Cuomo’s threat came as the prospects for a late budget grew larger with the governor and legislative leaders unable to finalize deals on a handful of key issues — including the governor’s desire to raise the state’s minimum wage to $15 an hour .
As of Wednesday evening, budget bills had yet to be printed, shortening the time for lawmakers to review and debate them before the midnight Thursday deadline.
"No ethics reforms to speak of, messages of necessity for (almost) every bill, and an overall budget that is barreling towards being late-sounds like we’re slipping back to the bad old days," said Senate Deputy Minority Leader Michael Gianaris (D-Queens).
The Senate’s Democratic minority also made it clear that they intended to thoroughly review and debate the budget, even if it costs Cuomo an on-time adoption.

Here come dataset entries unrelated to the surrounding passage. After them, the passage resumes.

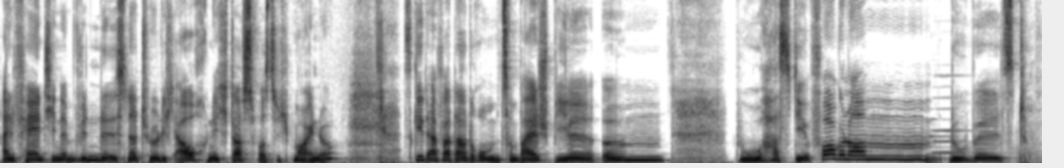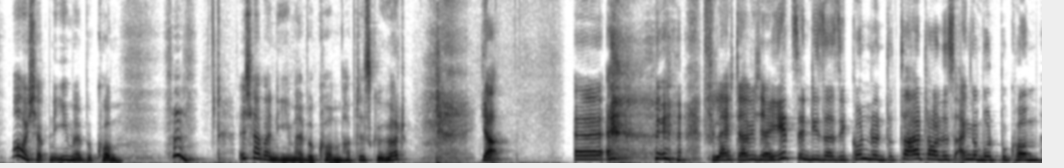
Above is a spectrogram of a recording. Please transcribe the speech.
ein Fähnchen im Winde ist natürlich auch nicht das, was ich meine. Es geht einfach darum, zum Beispiel, ähm, du hast dir vorgenommen, du willst Oh, ich habe eine E-Mail bekommen. Hm, ich habe eine E-Mail bekommen. Habt ihr es gehört? Ja. Äh, vielleicht habe ich ja jetzt in dieser Sekunde ein total tolles Angebot bekommen,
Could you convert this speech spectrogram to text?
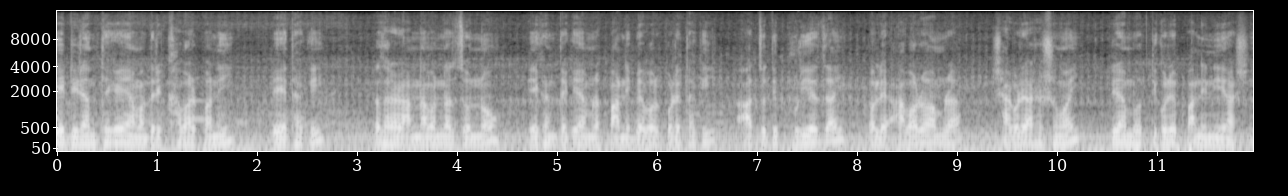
এই ড্রাম থেকেই আমাদের খাবার পানি পেয়ে থাকি। তাছাড়া রান্নাবান্নার জন্য এখান থেকে আমরা পানি ব্যবহার করে থাকি। আর যদি ফুরিয়ে যায়, তাহলে আবারও আমরা সাগরে আসার সময় ড্রাম ভর্তি করে পানি নিয়ে আসি।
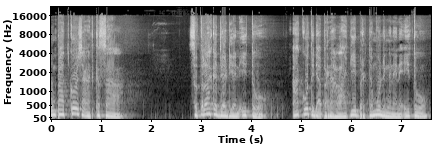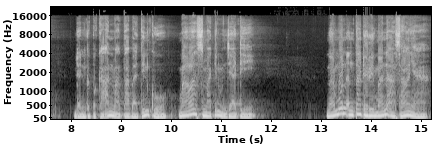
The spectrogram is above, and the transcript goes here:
umpatku sangat kesal setelah kejadian itu, aku tidak pernah lagi bertemu dengan nenek itu, dan kepekaan mata batinku malah semakin menjadi. Namun entah dari mana asalnya,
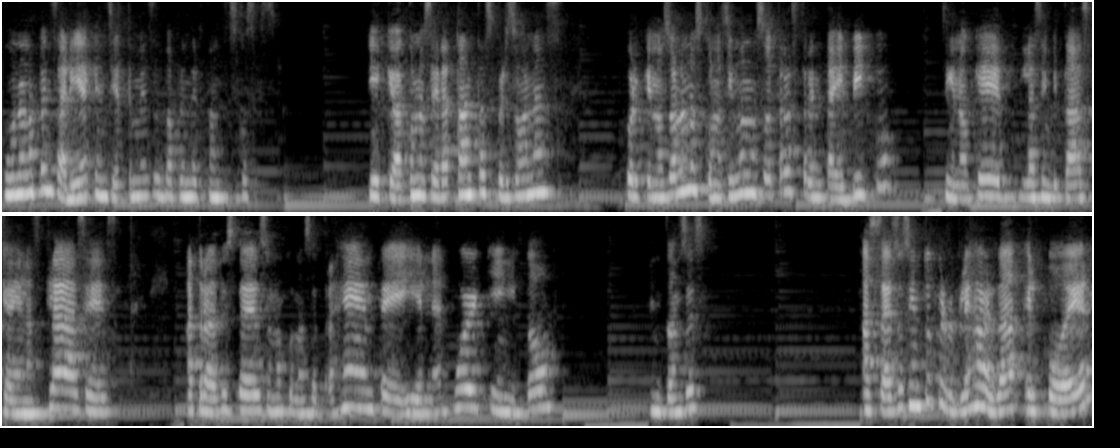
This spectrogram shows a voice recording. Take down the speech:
Uno no pensaría que en siete meses va a aprender tantas cosas y que va a conocer a tantas personas, porque no solo nos conocimos nosotras treinta y pico, sino que las invitadas que había en las clases, a través de ustedes uno conoce a otra gente y el networking y todo. Entonces, hasta eso siento que refleja, ¿verdad? El poder,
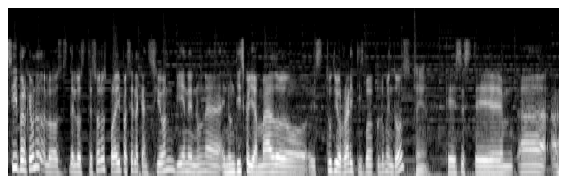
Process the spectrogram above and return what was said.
Sí, pero que uno de los de los tesoros por ahí pasé la canción viene en una en un disco llamado Studio Rarities Volumen 2, Sí. que es este ah, ah,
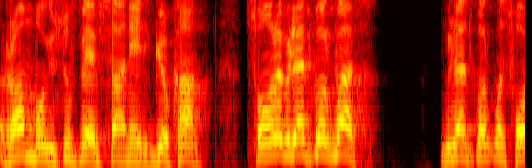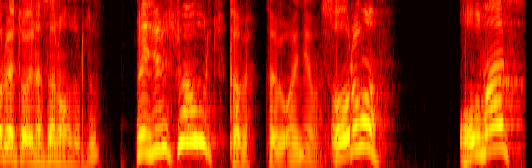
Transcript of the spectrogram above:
Rambo Yusuf bir efsaneydi. Gökhan. Sonra Bülent Korkmaz. Bülent Korkmaz forvet oynasa ne olurdu? Rezil rüsva olurdu. Tabii tabii oynayamaz. Doğru mu? Olmaz.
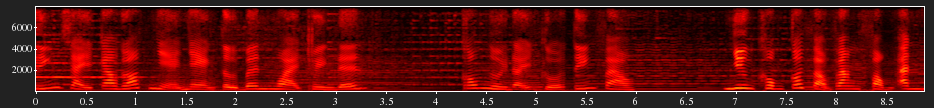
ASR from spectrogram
Tiếng giày cao gót nhẹ nhàng từ bên ngoài truyền đến. Có người đẩy cửa tiến vào. Nhưng không có vào văn phòng anh.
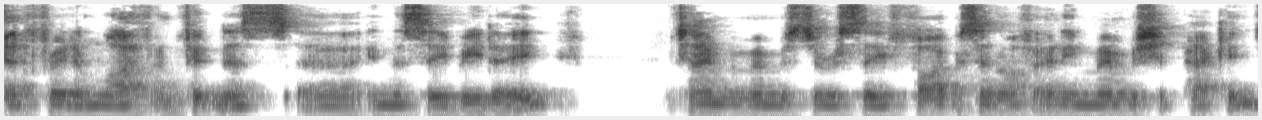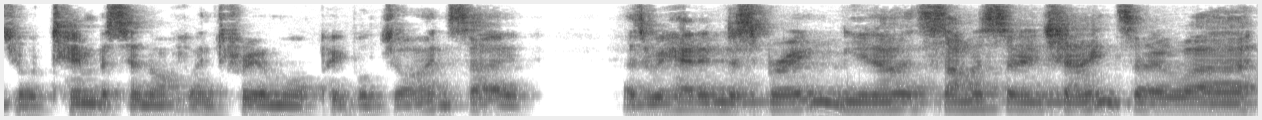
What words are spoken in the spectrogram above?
at Freedom Life and Fitness uh, in the CBD. Chamber members to receive 5% off any membership package or 10% off when three or more people join. So as we head into spring, you know, it's summer soon, Shane. So uh,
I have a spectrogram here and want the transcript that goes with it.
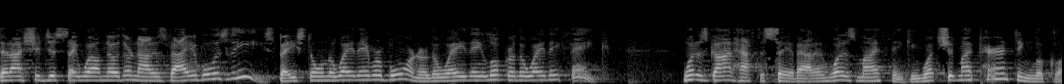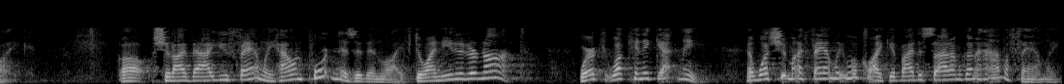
that I should just say, well, no, they're not as valuable as these based on the way they were born or the way they look or the way they think? What does God have to say about it? And what is my thinking? What should my parenting look like? Uh, should I value family? How important is it in life? Do I need it or not? Where, what can it get me? And what should my family look like if I decide I'm going to have a family?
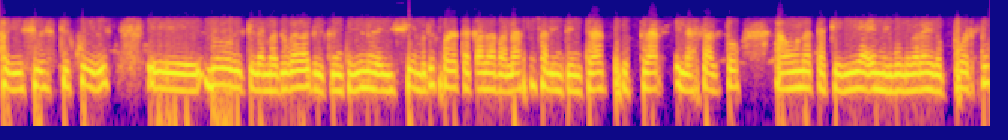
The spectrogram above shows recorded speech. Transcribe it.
falleció este jueves, eh, luego de que la madrugada del 31 de diciembre fuera atacada a balazos al intentar frustrar el asalto a una taquería en el Boulevard Aeropuerto.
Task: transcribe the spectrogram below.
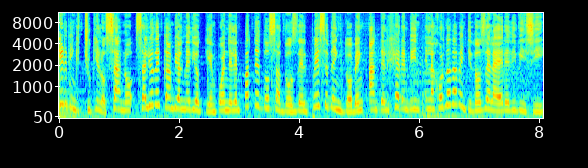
Irving Chucky Lozano salió de cambio al medio tiempo en el empate 2 a 2 del PSV Eindhoven ante el Herenveen en la jornada 22 de la Eredivisie.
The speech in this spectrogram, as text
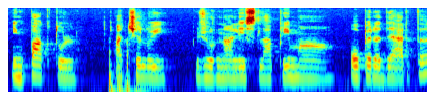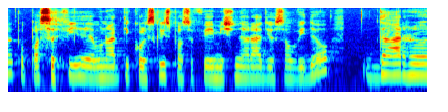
impactul acelui jurnalist la prima operă de artă, că poate să fie un articol scris, poate să fie emisiune radio sau video, dar uh,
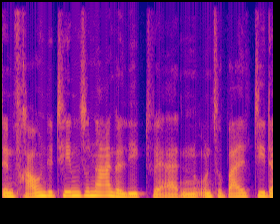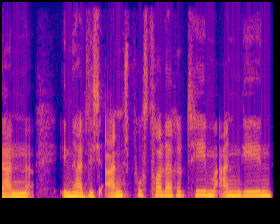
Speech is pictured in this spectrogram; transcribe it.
den Frauen die Themen so nahegelegt werden und sobald die dann inhaltlich anspruchsvollere Themen angehen,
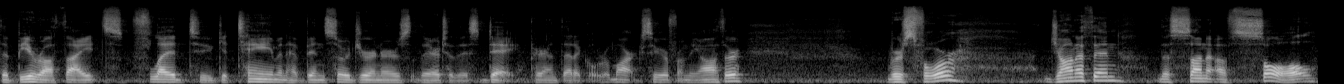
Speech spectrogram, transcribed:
The Beerothites fled to Gittaim and have been sojourners there to this day. Parenthetical remarks here from the author. Verse 4 Jonathan, the son of Saul,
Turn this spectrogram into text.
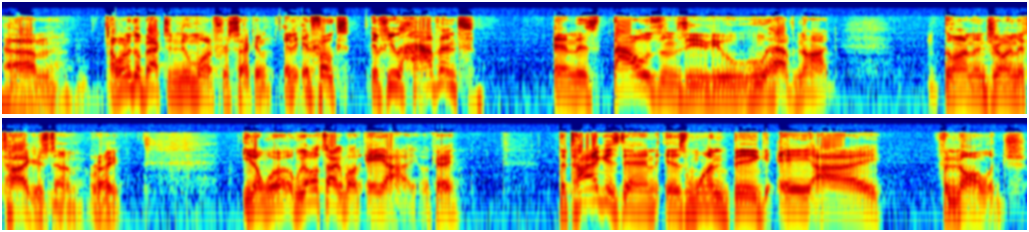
um, I want to go back to Newmont for a second. And, and folks, if you haven't, and there's thousands of you who have not gone and joined the Tigers Den, right? You know, we're, all talk about AI, okay? The Tigers Den is one big AI for knowledge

A key sticking point remained the minimum wage, with the Senate’s GOP majority — especially its upstate members — still expressing reservations about the plan.
“That’s definitely an issue with a lot of people upstate,” said Sen. Rich Funke (R-Monroe County). “It’s too much upstate.”
The latest proposal calls for the city’s minimum wage to reach $15-an-hour within three years but it includes a much implementation upstate. There’s also a “safety mechanism” that could halt the increases upstate after three years if, after a review by the state’s budget office, it’s deemed to be harming the economy.
“The last thing I want is anything that slows the growth of the upstate economy,” Cuomo said.
Cuomo and the Democrat-controlled Assembly, meanwhile, appeared to be making progress in resolving the dispute over the governor’s call for up to $250 million in Medicaid savings.
Heastie told reporters they were working on bill language that would ensure that the city was not overly penalized by the savings push.
“It would just be very hard to ask 62 members who represent the City of New York including myself to be OK with that kind of a hit to the City of New York,” Heastie said.
Lawmakers and Cuomo also appeared to be near an agreement on an income tax cut for families with incomes under $300,000 a year that would cost the state about $1 billion over eight years.